India's Financial Crisis Has Ended - RBI


28 October 2009. The Reserve Bank of India (RBI) has in effect called the end of the financial crisis in India, and is the third central bank to do so, after Australia and Israel.

Amidst the noise of cricket score updates and stock market swings you may not have heard this at all, even if you live in India. Or you may have heard some wonkish technical jargon, such as 'RBI Policy Signals End of Easy Money Era' and moved on to more interesting news.

You may even have reacted with some anger if you have money invested in the Indian stock market, because the Sensex tumbled as the RBI signaled tighter policy and the RBI disappointed the market. Poor market, you might be left thinking, and poor banks, who have been sent reeling.

What nonsense. None of these reports have picked up the true significance of the move, which is that the Financial Crisis has officially ended for India, or the bullishness of this prudent move for India's long term health, and that of its markets.

Let us leave the hype aside for a moment and concentrate on specifics. The Australian Central Bank on 6 October 2009 became the first G7 monetary authority to raise its interest rates, which was a positive sign for both Australia and the world. It raised its rates to 3.25%, with the possibility of a further 50 bps raise next week. Back in August, Israel raised rates from 0.5% to 0.75%, and there are signs Norway and South Korea are set to do the same.

The RBI has not raised interest rates. Since it has kept rates higher than any other developed economy (the key lending rate or repo rate currently stands at 4.75%) it doesn't need to make a drastic change there.
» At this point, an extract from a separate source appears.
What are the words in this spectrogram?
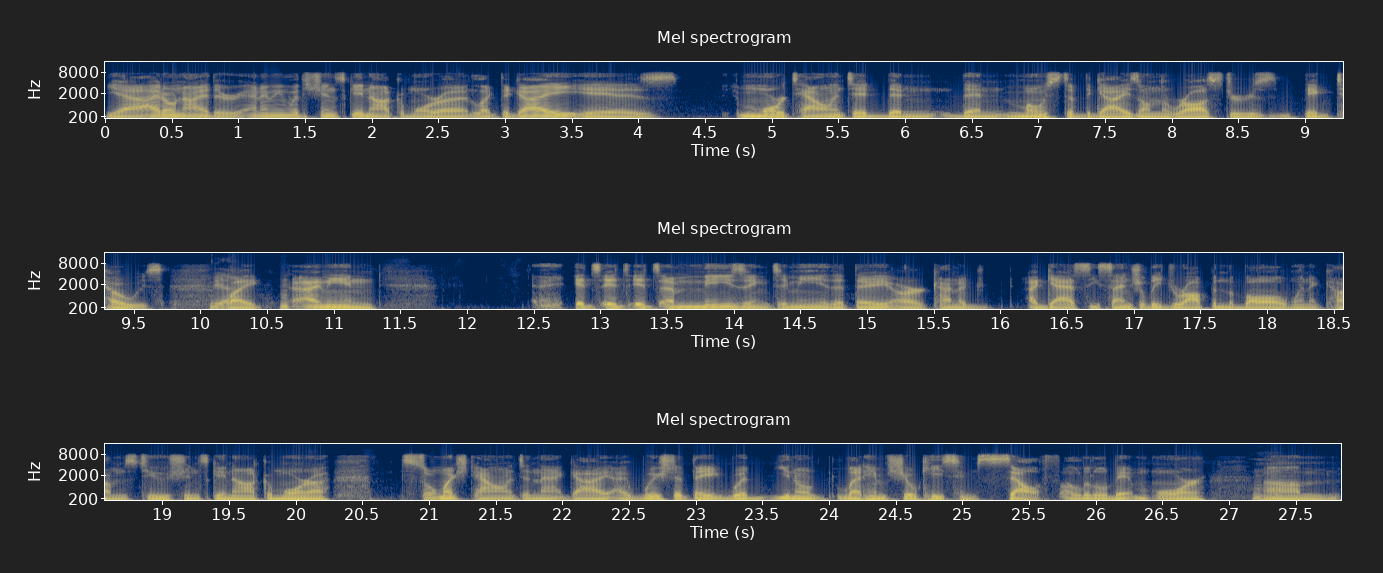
Yeah, I don't either. And I mean, with Shinsuke Nakamura, like the guy is more talented than than most of the guys on the roster's big toes. Yeah. Like, I mean, it's it's it's amazing to me that they are kind of, I guess, essentially dropping the ball when it comes to Shinsuke Nakamura. So much talent in that guy. I wish that they would, you know, let him showcase himself a little bit more. Um,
The consensus is that it definitely will by April next year, with a 50% chance of a move this year, according to an economist survey.

Instead what the RBI is doing is tightening some of the extraordinary measures it had put in place in response to the credit crunch. A special facility to provide liquidity (ie money)  to financial firms  is being withdrawn, as private funds move back and inflows of FDI and FII into the market. It has raised commerical real estate rates, worried that a new bubble is building up.

Significantly the RBI also tightening some of the capital requirements it has for Indian banks. It is raising the 'statutory liquidity ratio', the amount of money that a bank needs to keep in cash, gold or government bonds, to 25%, up from 24%.

Lets compare this situation to that of western banks, particularly those in the US. Yes liquidity or reserve levels are being increased, but according to the Basel II accord capital requirements, bank holding companies should hold tier I and tier II capital reserves of 10%. Now ask yourself the question; how much safer is a bank with 25% of assets liquid versus a bank with 10% capital? The answer: more than twice as safe. And that is before even discussing the fact that most US banks still have only single digit liquid reserves.

It also intends to standardize provisioning for Non-Performing Assets (NPA) to 70%. What does this mean? Lets say that a bank has loaned money to a private company or fund, and that entity has stopped paying interest on the loan. The loan would now be classified as an NPA, and the bank would need to take 70% of the value of the loan out of its profits and hold that in a provisioning pool. If repayments on the loan resume, it would get out of the NPA bucket and back into the business-as-usual bucket, and the provisioning fund can be released back into the banks working funds. If the NPA finally does default, then the 70% provision will be used to offset any losses, although one would assume that more than 30 cents on the dollar can be earned on average in all but the very worst markets. In other words, the bank should eventually be able to increase its liquidity and should never be brought to its kness by NPAs.

Now look at NPAs and their US equivalent, toxic assets. How has the US responded to the question of these 'damaged goods'? In part by relaxing reporting regulations (mark-to-market), so that their values need not be recognised now. I don't know about you, but I would much rather a bank that keeps a 70% provision to the value of a loan or asset in trouble versus one that doesn't have to report its value.

Indian banks are in much ruder health than western ones - and they are getting healthier. Period.

So let the market and the banks complain, these moves will strengthen the Indian economy and the health of its banks for years to come, and the RBI should be congratulated for unpopular but wise policy moves.

Dwayne Ramakrishnan